Here's How To Get Your Partner To Really Listen To You & Pay Attention

by Korey Lane

For many people, relationships can seem like a happy-go-lucky trailer for a romantic comedy starring Kate Hudson. But in reality, relationships are just as much work as anything else worthwhile, and they come with their own, unique challenges. Some couples have a hard time with trust, others with communication. Whatever the case, you're not alone, and if you are struggling with a significant other who never seems to pay attention, knowing how to get your partner to listen is a great tool to keep handy.

If your partner doesn't seem to listen to you a lot of the times, try to remember that there are always going to be instances when neither one of you is paying attention to the other. "In all reality, it is impossible to be 100% plugged into life 100% of the time," sexologist Martha Tara Lee tells Elite Daily. "Most of the times we are going through life in hynoptic (semi-awake) states and don’t even know this, e.g. morning routine, commuting, etc.," she explains. "Hence, when your partner speaks to you during this time, you’re not listening and have no recollection of the conversation!" So just know that it's not an uncommon feeling. In fact, dating and relationships expert and licensed marriage and family therapist, Anita A. Chlipala, tells Elite Daily that it's "a common complaint of my clients."

Fair enough — but what can you do about it?

Don't blame anyone.

Just because it's common doesn't mean it's easy to deal with. Before you start playing the blame game with your partner, try to do some self-reflecting first. "Rather than blame your partner for not listening, ask yourself if you can be a better communicator yourself first," Lee advises. Think about the times when you were annoyed with your partner for not listening, and make sure you were communicating with them in a healthy manner. Then, if they still won't listen, it's time to talk things out.

Take ownership.

Initiate a better communication style with your partner by bringing it up yourself. Say something like, "I want us to try a few new things so we are better [at] communicating and have [fewer] misunderstandings. Is that OK?" Lee suggests.

Ask for their attention and time.

In order for your partner to truly listen and pay attention to you, you might have to ask them to tune into what you're saying. Simply say, "May I have your attention for five minutes?” as Lee recommends, and go from there.

Use eye contact.

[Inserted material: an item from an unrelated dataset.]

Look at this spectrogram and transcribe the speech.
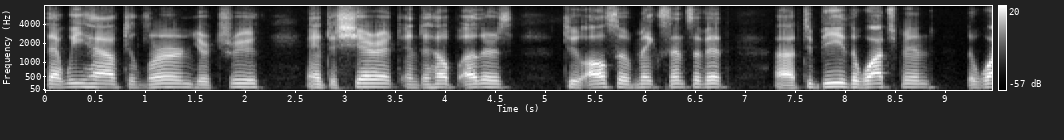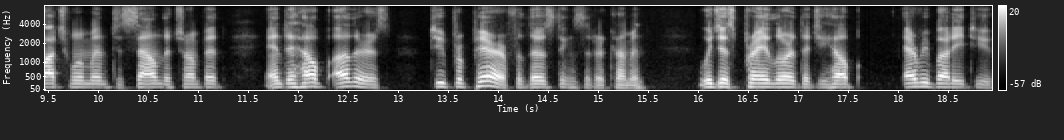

In order to truly communicate, Lee says to "establish touch or eye contact. Use your intuition to sense that they are present (not in their mind or distracted in their own thoughts) when you speak." If they need a little nudge, look them in the eyes or gently put your hand on theirs. That way, they're definitely paying attention.

Practice active listening.

To end the conversation, ask for them to "repeat back to you the critical information," Lee suggests. This is a technique called active listening, and it will ensure that your partner is truly hearing you. But if they didn't, "Don’t pounce on them and blame or shame them," Lee says. "It takes time to be a good listener too! You do not want to alienate your partner, only to be more effective in communicating with them."

Get rid of any and all distractions.

Communication is obviously important in a relationship, but it doesn't mean that you need to be angry or upset with your partner if they aren't that great at the listening part of it. Try to be better, together, as Lee suggests, and work on it. Finally, if they're still not really paying attention, try to be their sole focus. "Be present and eliminate distractions," Chlipala says. She recommends putting your phones away, turning off the TV, and making sure that other people won't interrupt your conversation. That goes for both of you — you can't expect your partner to focus if you don't, too.

Having a partner who truly listens to you is super important, and something everyone deserves. But if your partner doesn't listen, don't give up on them. It might take some practice, but with these tips, you'll both be better listeners and communicators, and that's what every relationship needs.